If squatting was criminalised a lot would be lost, and I think it would have quite a profound negative effect on people involved in the movement who are often just trying to make positive change. It would also effect communities and those unable to pay rent for whatever reasons.
Finally, there is absolutely no point in criminalisation as it does not create anything positive, it only cuts people off from one option. Perhaps this is all just part of the governments efforts to cleanse London before the Olympics.....
John Freestone commented
I don't get this either, Marion, and I agree with you. In fact, it makes me angry how stupid some people are, suggesting that we criminalise leaving a house empty or allowing anyone to occupy it because it is empty. Somebody should occupy their brains, since the owners aren't using them. What next, a car not being driven can be driven by someone who needs to go somewhere? If not, the "the government is trying to take away our right to go places"? Why not go looting while you're at it - nobody's using that stock on the shop shelves overnight. Wake up.
Marion Taylor commented

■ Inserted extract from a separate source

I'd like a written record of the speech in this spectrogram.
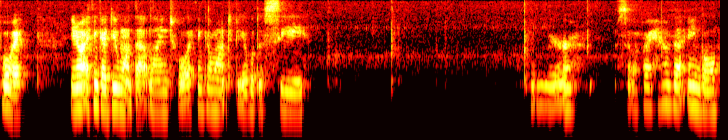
Boy, you know, I think I do want that line tool. I think I want to be able to see where, so if I have that angle,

I just don't get this. Accommodation is something everybody has to pay for. People can't just steal accommodation because they don't want to pay for it. Hostels for the homeless will put people up if they can't afford other accommodation.

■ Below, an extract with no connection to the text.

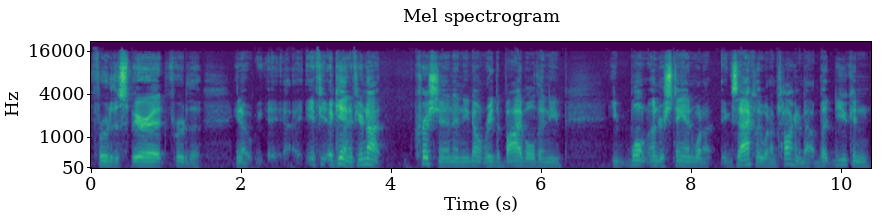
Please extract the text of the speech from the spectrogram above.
Fruit of the spirit, fruit of the you know, if you again, if you're not Christian and you don't read the Bible, then you you won't understand what I, exactly what I'm talking about, but you can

At the end of the day, if a person buys a property and for whatever reason they do not live in it, that's their prerogative because they are the owner.
fay v d commented

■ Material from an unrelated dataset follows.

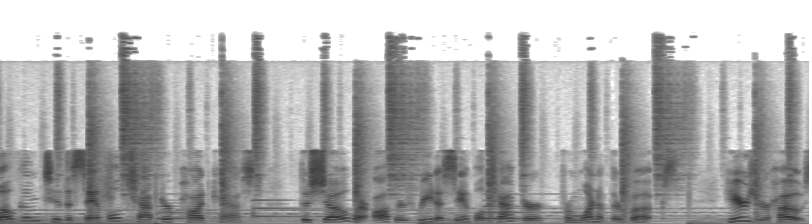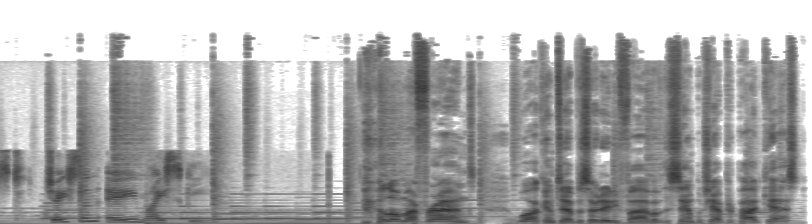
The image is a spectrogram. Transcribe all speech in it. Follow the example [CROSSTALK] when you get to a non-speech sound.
Welcome to the Sample Chapter Podcast, the show where authors read a sample chapter from one of their books. Here's your host, Jason A. Meiske. Hello, my friends. Welcome to episode 85 of the Sample Chapter Podcast.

dont take away peoples homes. dont criminalise people for making empty buildings into homes. instead why not criminalize people for leaving buildings that could be homes, empty.
Alain English commented
With landlords becoming short of funds and thus getting unscrupulous, with limited homes available in this inner-city more attention should be paid to the rights of homeless people who squat in abandoned buildings...
never we go a surrender!!!!born for be free!!!!
craig parr commented
Hannah Eiseman-Renyard commented
Though I have never squatted I have taken great joy from the art and events that squats have created. They harm no one and are an asset to the local community. Furthermore - SQUATTERS' RIGHTS ARE TENANTS RIGHTS, PROTESTORS' RIGHTS AND HUMAN RIGHTS.
There is a shared ownership (private/housing association) house at 18 Harborough Close , Whissendine, LE15 7EY empty since 2006 due. Partly paid for by public money. Empty due to private greed and housing association stupidity. Squat it now before it becomes an offence.
Becky Ridgewell commented
Criminalising squatting is not a viable solution in a time of economic hardship and during a huge affordable housing shortage. To allow buildings to sit empty whilst there are people without homes - now that should be criminalised.
Ben Cox commented
If someone has a broken arm, you don't give them antibiotics. The current way of doing this represents a better model than the proposed one- it is by no means perfect, but criminalising in the way proposed is simply a move out of touch with the reality of the situation.
Chris McGuire commented
If i am homeless and sufferin from the cold and other health issues that might occur from bein homeless, IF there is no help from the goverment to provide me with suitible accomadation straight away, then i dont care what the law says, I am a animal that wants to survive and will not be told i have to live rough on the streets! If there is an abandoned house, nobody else is usin it, then i will! I was told it is against the law to live in cave if i found one, and i'm not allowed to hunt for food in the wild. I am not allowed to use my natraul animal suvival instinks, i have to do as i'm told by some one livin in a nice big house. Fuck em'!!
This is daft you can't criminalise people simply for living in their homes.
In this age of economic struggle, when more and more people are loosing their homes because they cant keep up with morgage repayments the government now want to take away our right to have a warm nights sleep in an abandoned building. Where is the sense in that?